When we have practiced mindfulness for a while, we may begin to notice a subtle softening of resistances – a gradual opening to what is. Most of us have been conditioned to be on guard and protect ourselves from perceived threats. Through a dedicated mindfulness practice, we can develop the trust and courage needed to experiment with previously unquestioned habits and beliefs, giving way to a more spacious mode of being.
When unexamined, the “self” is like a castle keep, a fortified panic room collecting all the cherished treasures that compose “I, me and mine“. Through observation of unfortunate role models, the school of hard knocks, or our own misguided logic we learn to hoard and protect these treasures, becoming vigilant, arming ourselves, building walls and motes, and attacking enemies (including ourselves). We often do this by:
- Presenting an image we view as beyond reproach
- Avoiding vulnerabilities such as making mistakes, reaching out, trusting (especially ourselves and “strangers”), giving or receiving
- Maintaining an ever-critical eye for ambiguity, inconsistencies, and differences – things that we think might indicate danger
- Defending ourselves by failing to acknowledge mistakes, rationalizing or explaining away harmful behavior, making a preemptive strike, or retaliating

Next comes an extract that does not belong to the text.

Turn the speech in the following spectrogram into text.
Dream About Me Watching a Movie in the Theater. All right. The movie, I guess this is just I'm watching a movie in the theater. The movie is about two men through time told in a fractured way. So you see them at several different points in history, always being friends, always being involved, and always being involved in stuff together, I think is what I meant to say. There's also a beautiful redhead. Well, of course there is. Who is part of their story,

- Devaluing or resenting others’ successes or celebrating their failures
- Seeing ourselves as different from others – like we are a special exception (in either direction of a given duality) – which makes us feel safer, yet also disconnected and alone

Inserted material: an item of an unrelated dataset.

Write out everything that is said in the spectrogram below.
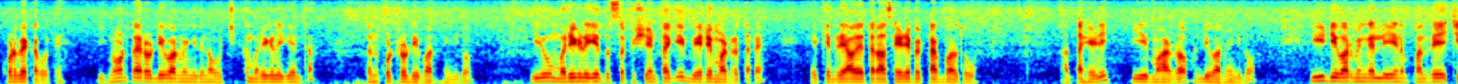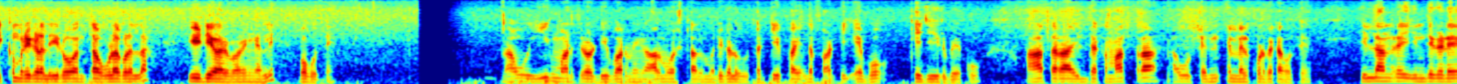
ಕೊಡಬೇಕಾಗುತ್ತೆ. ಈಗ ನೋಡ್ತಾ ಇರೋ ಡಿವಾರ್ಮಿಂಗ್ ಇದು ನಾವು ಚಿಕ್ಕ ಮರಿಗಳಿಗೆ ಅಂತ ತಂದು ಕೊಟ್ಟಿರೋ ಡಿವಾರ್ಮಿಂಗ್ ಇದು. ಇದು ಮರಿಗಳಿಗೆ ಅಂತ ಸಫಿಷಿಯೆಂಟಾಗಿ ಬೇರೆ ಮಾಡಿರ್ತಾರೆ. ಏಕೆಂದರೆ ಯಾವುದೇ ಥರ ಸೈಡ್ ಎಫೆಕ್ಟ್ ಆಗಬಾರ್ದು ಅಂತ ಹೇಳಿ ಈ ಮಾಡಿರೋ ಡಿವಾರ್ಮಿಂಗ್ ಇದು. ಈ ಡಿವಾರ್ಮಿಂಗಲ್ಲಿ ಏನಪ್ಪ ಅಂದರೆ ಚಿಕ್ಕ ಮರಿಗಳಲ್ಲಿ ಇರೋವಂಥ ಹುಳಗಳೆಲ್ಲ ಈ ಡಿವಾರ್ಮಿಂಗಲ್ಲಿ ಹೋಗುತ್ತೆ. ನಾವು ಈಗ ಮಾಡ್ತಿರೋ ಡಿವಾರ್ಮಿಂಗ್ ಆಲ್ಮೋಸ್ಟ್ ಆಲ್ ಮರಿಗಳು ತರ್ಟಿ ಇಂದ ಫಾರ್ಟಿ ಎಬೋ ಕೆ ಜಿ ಇರಬೇಕು. ಆ ಥರ ಇದ್ದಾಗ ಮಾತ್ರ ನಾವು ಟೆನ್ ಎಂ ಎಲ್ ಕೊಡಬೇಕಾಗುತ್ತೆ. ಇಲ್ಲಾಂದರೆ ಹಿಂದೆಗಡೆ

Another common strategy is striving to gain respect or approval from others through pursuing what we believe to be favorable judgments and reactions. Unfortunately, this often compels us to go after “low hanging fruit” such as:
- complaining about things that most people dislike or find difficult – seeking company in misery
- broadcasting or making fun of others differences, flaws, mistakes, or weaknesses – exploiting others for a quick laugh or to elevate oneself
- flaunting our perceived unique gifts or good fortune
- intimidating or striking fear in others
Despite all of this striving and defending, the fear seems to increase rather than decrease. If we continue down this path, we become harder, more insecure, withholding, judgmental, cynical, and even a little bit stingy. We may gradually become the people we most fear.
What happens when we develop the courage to surrender these strategies and allow ourselves to be vulnerable? What if we opened the drawbridge and left our ego treasures undefended? We may discover that many of our assumptions are unfounded and most circumstances are actually quite workable. Softening and opening allows us to disarm, so that we become more authentic and loving. Consequently, we have more to offer others.
When we stop reacting to the urge to guard the ego and reduce our striving for approval, much energy is freed up for other purposes. The focus of attention can shift to higher values. Creativity may increase and we may become more flexible. Best of all, this new way of being ripples out to others, who are in turn freed up to be more authentic and receptive if they so choose. It is only when we are all able to lay down our arms that peace can truly flourish.
If you surrender completely to the moments as they pass, you live more richly those moments.
– Anne Morrow Lindbergh